According the description on the University of Notre Dame Press page, “Between Two Millstones contains vivid descriptions of Solzhenitsyn’s journeys to various European countries and North American locales, where he and his wife Natalia (“Alya”) searched for a location to settle their young family.
“There are also passages on Solzhenitsyn’s family and their property in Cavendish, Vermont, whose forested hillsides and harsh winters evoked his Russian homeland, and where he could finally work undisturbed on his ten-volume history of the Russian Revolution, ‘The Red Wheel.’ Stories include the efforts made to assure a proper education for the writer’s three sons, their desire to return one day to their home in Russia, and descriptions of his extraordinary wife, editor, literary advisor, and director of the Russian Social Fund, Alya, who successfully arranged, at great peril to herself and to her family, to smuggle Solzhenitsyn’s invaluable archive out of the Soviet Union.”

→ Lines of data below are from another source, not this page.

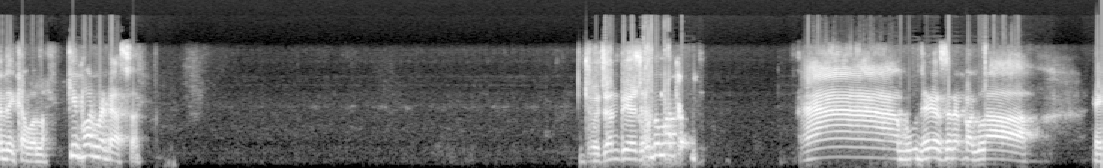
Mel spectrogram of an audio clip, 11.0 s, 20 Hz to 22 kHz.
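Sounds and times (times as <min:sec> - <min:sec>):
man speaking: 0:00.0 - 0:01.4, 0:05.8 - 0:07.0, 0:08.0 - 0:11.0.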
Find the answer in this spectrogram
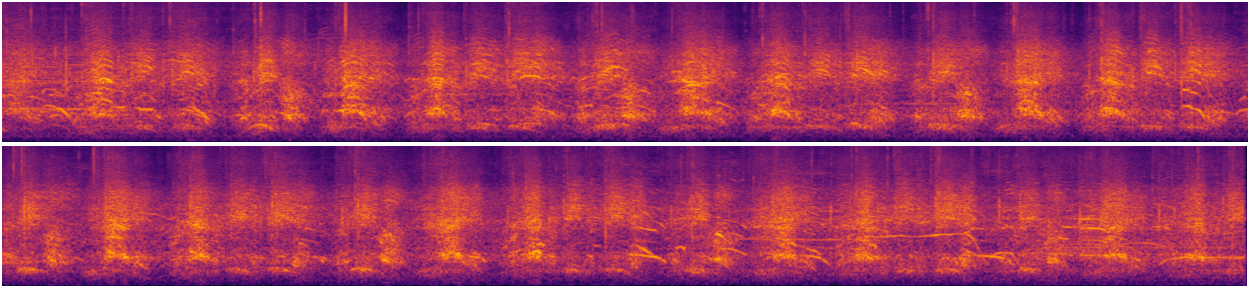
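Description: Large crowd of protesters chanting and shouting together in a steady rhythm, many voices rising and falling as one.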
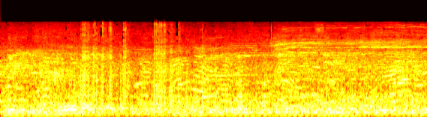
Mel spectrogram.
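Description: General hubbub of people talking, mixed with a vehicle engine running, with a few short clicks about a second in.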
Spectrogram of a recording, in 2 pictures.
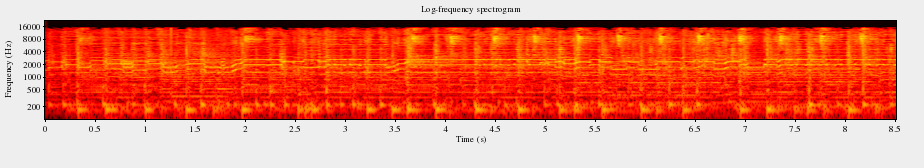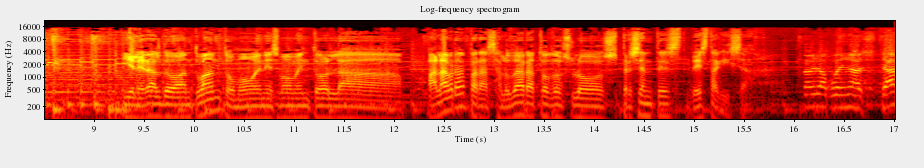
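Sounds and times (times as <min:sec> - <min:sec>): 
street music group playing at a historical festival: 0:00.0 - 0:17.0
speech: 0:09.3 - 0:17.0.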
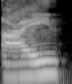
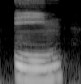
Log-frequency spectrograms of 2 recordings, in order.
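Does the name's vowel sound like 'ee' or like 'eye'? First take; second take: eye; ee. First: The vowel sounds like 'eye'. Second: The vowel sounds like 'ee'. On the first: The speaker calls it right. "it's Ein, not Een. ... short for Einstein" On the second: The speaker calls it wrong. "not Een"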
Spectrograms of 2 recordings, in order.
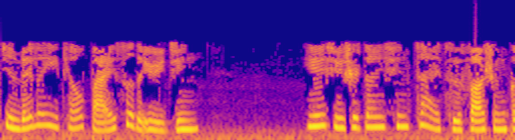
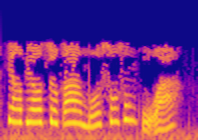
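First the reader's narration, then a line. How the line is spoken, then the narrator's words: Cheerful giggling. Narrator (Chinese): 小娟笑嘻嘻的对我说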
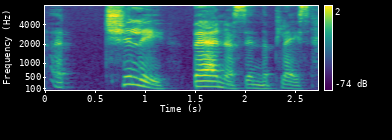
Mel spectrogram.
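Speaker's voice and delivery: plain reading voice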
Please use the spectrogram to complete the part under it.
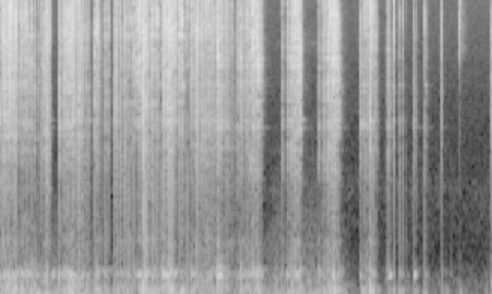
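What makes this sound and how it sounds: Long acrylic nails scratch and rub across the black metal mesh grille of a Blue Yeti microphone. A dense, boomy low rumble mixes with raspy, bright scraping that runs almost continuously at first, then breaks into short, separate scratches toward the end.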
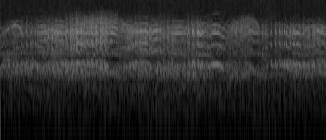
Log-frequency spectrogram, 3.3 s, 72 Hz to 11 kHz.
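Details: Common cranes overhead at 19:10 on 19 September 2017, recorded by a crane camera in Estonia; a close flock gives a continuous tangle of rolling, trumpeting calls, loud throughout the short stretch.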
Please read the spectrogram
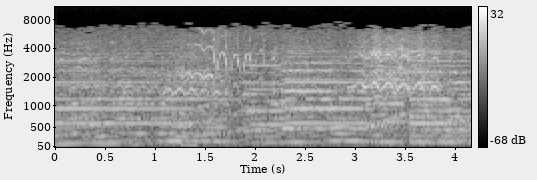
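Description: Orchestral film score with a horse whinnying twice, a quavering call about a second in and another about three seconds in.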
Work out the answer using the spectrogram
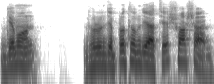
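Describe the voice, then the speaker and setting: A man teaching a grammar lesson, posing rhetorical questions and answering them, stretching key words slowly. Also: fairly high pitch. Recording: dull lo-fi sound.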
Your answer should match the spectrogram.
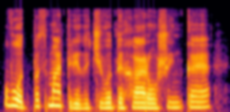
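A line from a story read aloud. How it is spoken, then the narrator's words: Steady-voiced lie. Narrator (Russian): не дрогнувшим голосом соврала Бетти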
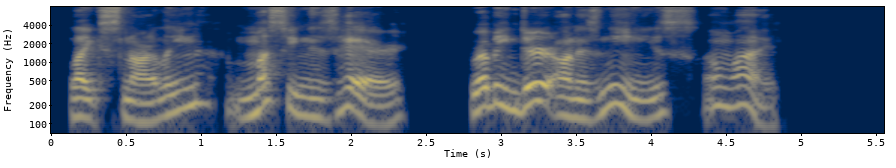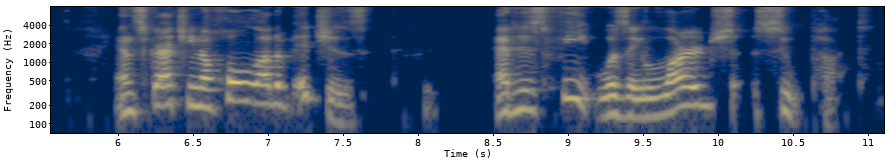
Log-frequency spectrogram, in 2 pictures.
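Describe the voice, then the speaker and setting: A man's voice: on the high side, fairly bright tone. A man reading a children's story aloud as a teacher, expressively, with exclamations and little asides of his own. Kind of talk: animated picture-book read-aloud with asides.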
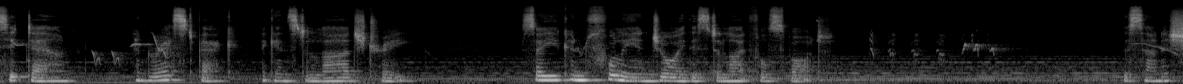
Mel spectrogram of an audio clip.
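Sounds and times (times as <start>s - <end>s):
birds chirping and singing on a sunny day: 0.0s - 2.2s, 8.6s - 10.3s
speech: 0.0s - 4.2s, 5.2s - 8.4s, 11.2s - 11.8s.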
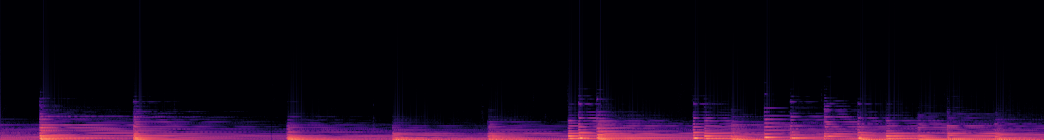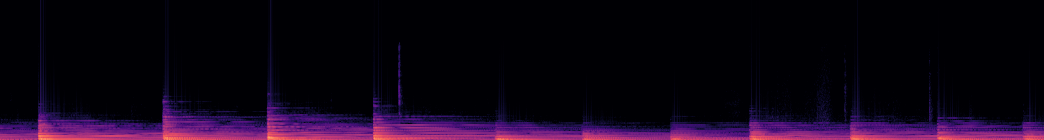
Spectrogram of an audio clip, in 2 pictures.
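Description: Upright acoustic piano played solo: a slow progression of full chords, each struck and left to ring and fade before the next, about one every one and a half to two seconds, with quicker chord changes between about eight and fifteen seconds in.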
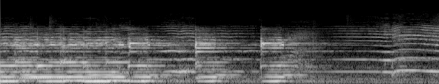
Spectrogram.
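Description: Violin and electronic keyboard playing live: bowed violin notes over low keyboard notes, in an instrumental passage without vocals. The music drops quieter in the second half.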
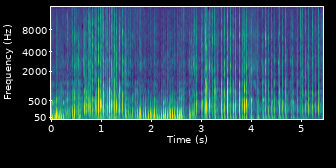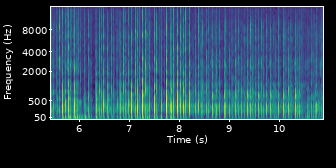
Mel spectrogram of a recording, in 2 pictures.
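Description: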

For Vermonters, Sen. Patrick Leahy summed it up when he wrote, “Aleksandr Solzhenitsyn took to Vermont and Vermonters took to him. I felt it a privilege to have met with him in his new Vermont setting, and I know that our state’s forested beauty reminded him of home. We are proud that he believed that his homeland, and the world, could learn from the local self-government that is embodied in Town Meeting Day in towns and hamlets across the Green Mountain State.”
There were differing ideas of how Solzhenitsyn lived in Cavendish – a self-imposed “gulag” to a lavish lifestyle in a “gated” compound. However, the truth was quite different. Learn all about it in “Between Two Millstones,” now available on Amazon.
Excerpt of article written by Margo Caulfield, www.cavendishhistoricalsocietynews.blogspot.com.